Next, look at the sheet-metal panels to see if they have stress-relief notches at the bends. Also, are the panels attached to the frame at load-bearing points by machine screws and weld nuts, or by lighter-duty sheet-metal screws? Is the weight of the fan housing supported by a sturdy, interior frame panel, or only by a lighter cover panel?

Another important area to pay attention to is the refrigeration unit itself. Is it hermetically sealed, or does it have service valves, which are prone to leaks? Are the refrigerant pipes connected by reducers and expanders, or by pinching and brazing? Pinching and brazing restricts the flow of the refrigerant, reducing cooling efficiency and long-term performance. In addition, the connections created using this method are weaker and more subject to vibration-caused stress cracks and subsequent leakage. Such quality-oriented details are telling indicators of high-quality equipment that is designed and manufactured with long-term reliability in mind.

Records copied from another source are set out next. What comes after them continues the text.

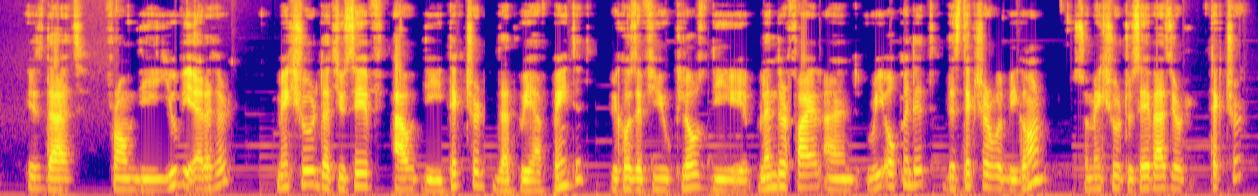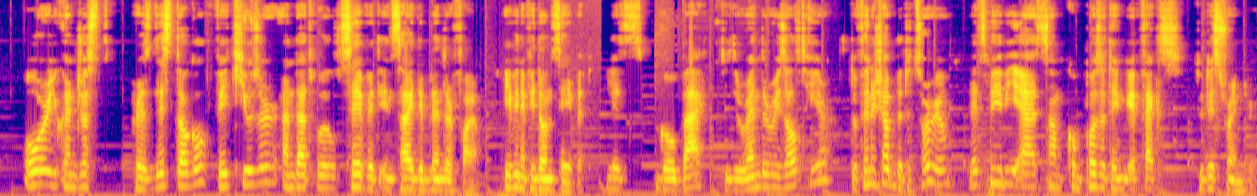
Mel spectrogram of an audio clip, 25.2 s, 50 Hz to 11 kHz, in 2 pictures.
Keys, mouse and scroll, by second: 1.1-2.3 drag, 2.3 scroll down 2, 2.5-4.8 middle drag, 4.8-5.5 scroll up 1, 5.5-7.6 scroll down 1, 10.6 click, 10.9-12.1 drag, 15.0 click, 18.6 click, 20.9-22.2 scroll up 1, 24.0-25.1 middle drag.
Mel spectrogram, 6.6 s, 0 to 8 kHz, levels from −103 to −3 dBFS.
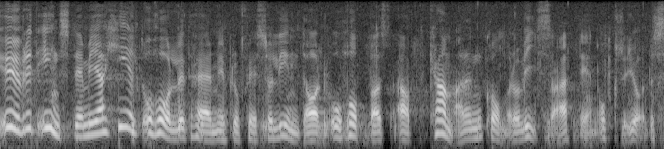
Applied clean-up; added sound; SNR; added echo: neural mask model Resemble Enhance denoiser.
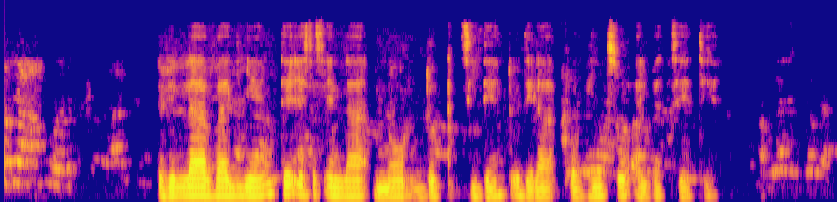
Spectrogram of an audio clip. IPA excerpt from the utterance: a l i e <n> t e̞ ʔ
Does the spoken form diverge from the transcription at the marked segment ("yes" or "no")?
no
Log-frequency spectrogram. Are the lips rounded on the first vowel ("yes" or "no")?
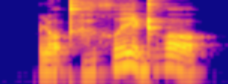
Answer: yes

2. Verified Performance: When comparing performance specifications, check to see if the manufacturer has its equipment evaluated by a nationally recognized, independent testing laboratory such as ETL (Electrical Testing Laboratories) or UL (Underwriters Laboratories). Unlike the ETL Listed or UL Listed marks, which are safety certifications, the ETL Verified mark is a performance certification. ETL Verified means that the equipment in question has been independently tested and found to perform at the levels the manufacturer says it will, using actual performance data, not calculated data. This type of performance verification is another indicator of high quality.

3. Established Manufacturer: Look for a company that has established itself for many years in the industry and stands out as a leading manufacturer of air-conditioning equipment. This is a good sign that the company will be around to support their equipment well into the future. Also look for a company with a broad distribution base and a large number of dealers who will support and service their equipment throughout North America and globally.

Article courtesy of Movin Cool, Inc.